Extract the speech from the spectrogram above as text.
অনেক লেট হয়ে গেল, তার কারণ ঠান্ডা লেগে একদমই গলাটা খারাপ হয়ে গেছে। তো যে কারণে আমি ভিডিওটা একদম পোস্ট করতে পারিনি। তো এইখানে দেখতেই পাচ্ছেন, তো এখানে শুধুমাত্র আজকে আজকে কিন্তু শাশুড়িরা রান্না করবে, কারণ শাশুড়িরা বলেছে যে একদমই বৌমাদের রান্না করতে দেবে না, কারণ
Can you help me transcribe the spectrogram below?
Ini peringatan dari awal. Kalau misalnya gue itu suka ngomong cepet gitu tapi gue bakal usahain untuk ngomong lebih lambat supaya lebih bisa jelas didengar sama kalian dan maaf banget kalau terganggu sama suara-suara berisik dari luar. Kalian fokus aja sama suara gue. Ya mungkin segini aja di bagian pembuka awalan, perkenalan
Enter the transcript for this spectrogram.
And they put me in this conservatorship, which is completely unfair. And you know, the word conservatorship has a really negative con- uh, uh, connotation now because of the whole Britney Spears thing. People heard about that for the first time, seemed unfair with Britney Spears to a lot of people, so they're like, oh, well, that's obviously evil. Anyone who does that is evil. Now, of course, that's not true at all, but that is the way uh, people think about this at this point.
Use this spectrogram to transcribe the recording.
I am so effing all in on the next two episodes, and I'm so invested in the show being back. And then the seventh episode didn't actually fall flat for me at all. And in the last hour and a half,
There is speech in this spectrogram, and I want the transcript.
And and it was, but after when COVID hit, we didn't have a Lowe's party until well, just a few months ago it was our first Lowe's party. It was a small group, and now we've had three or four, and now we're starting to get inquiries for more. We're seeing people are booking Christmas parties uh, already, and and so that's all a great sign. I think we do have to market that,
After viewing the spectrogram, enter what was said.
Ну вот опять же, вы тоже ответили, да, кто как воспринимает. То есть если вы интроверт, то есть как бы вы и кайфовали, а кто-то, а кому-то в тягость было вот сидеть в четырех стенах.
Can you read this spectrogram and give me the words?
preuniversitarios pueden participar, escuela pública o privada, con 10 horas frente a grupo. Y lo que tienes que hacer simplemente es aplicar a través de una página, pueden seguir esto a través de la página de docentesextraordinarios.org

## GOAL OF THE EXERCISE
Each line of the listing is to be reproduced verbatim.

## TASK SOLUTION
Extract the speech from the spectrogram above as text.
অনেক লেট হয়ে গেল, তার কারণ ঠান্ডা লেগে একদমই গলাটা খারাপ হয়ে গেছে। তো যে কারণে আমি ভিডিওটা একদম পোস্ট করতে পারিনি। তো এইখানে দেখতেই পাচ্ছেন, তো এখানে শুধুমাত্র আজকে আজকে কিন্তু শাশুড়িরা রান্না করবে, কারণ শাশুড়িরা বলেছে যে একদমই বৌমাদের রান্না করতে দেবে না, কারণ
Can you help me transcribe the spectrogram below?
Ini peringatan dari awal. Kalau misalnya gue itu suka ngomong cepet gitu tapi gue bakal usahain untuk ngomong lebih lambat supaya lebih bisa jelas didengar sama kalian dan maaf banget kalau terganggu sama suara-suara berisik dari luar. Kalian fokus aja sama suara gue. Ya mungkin segini aja di bagian pembuka awalan, perkenalan
Enter the transcript for this spectrogram.
And they put me in this conservatorship, which is completely unfair. And you know, the word conservatorship has a really negative con- uh, uh, connotation now because of the whole Britney Spears thing. People heard about that for the first time, seemed unfair with Britney Spears to a lot of people, so they're like, oh, well, that's obviously evil. Anyone who does that is evil. Now, of course, that's not true at all, but that is the way uh, people think about this at this point.
Use this spectrogram to transcribe the recording.
I am so effing all in on the next two episodes, and I'm so invested in the show being back. And then the seventh episode didn't actually fall flat for me at all. And in the last hour and a half,
There is speech in this spectrogram, and I want the transcript.
And and it was, but after when COVID hit, we didn't have a Lowe's party until well, just a few months ago it was our first Lowe's party. It was a small group, and now we've had three or four, and now we're starting to get inquiries for more. We're seeing people are booking Christmas parties uh, already, and and so that's all a great sign. I think we do have to market that,
After viewing the spectrogram, enter what was said.
Ну вот опять же, вы тоже ответили, да, кто как воспринимает. То есть если вы интроверт, то есть как бы вы и кайфовали, а кто-то, а кому-то в тягость было вот сидеть в четырех стенах.
Can you read this spectrogram and give me the words?
preuniversitarios pueden participar, escuela pública o privada, con 10 horas frente a grupo. Y lo que tienes que hacer simplemente es aplicar a través de una página, pueden seguir esto a través de la página de docentesextraordinarios.org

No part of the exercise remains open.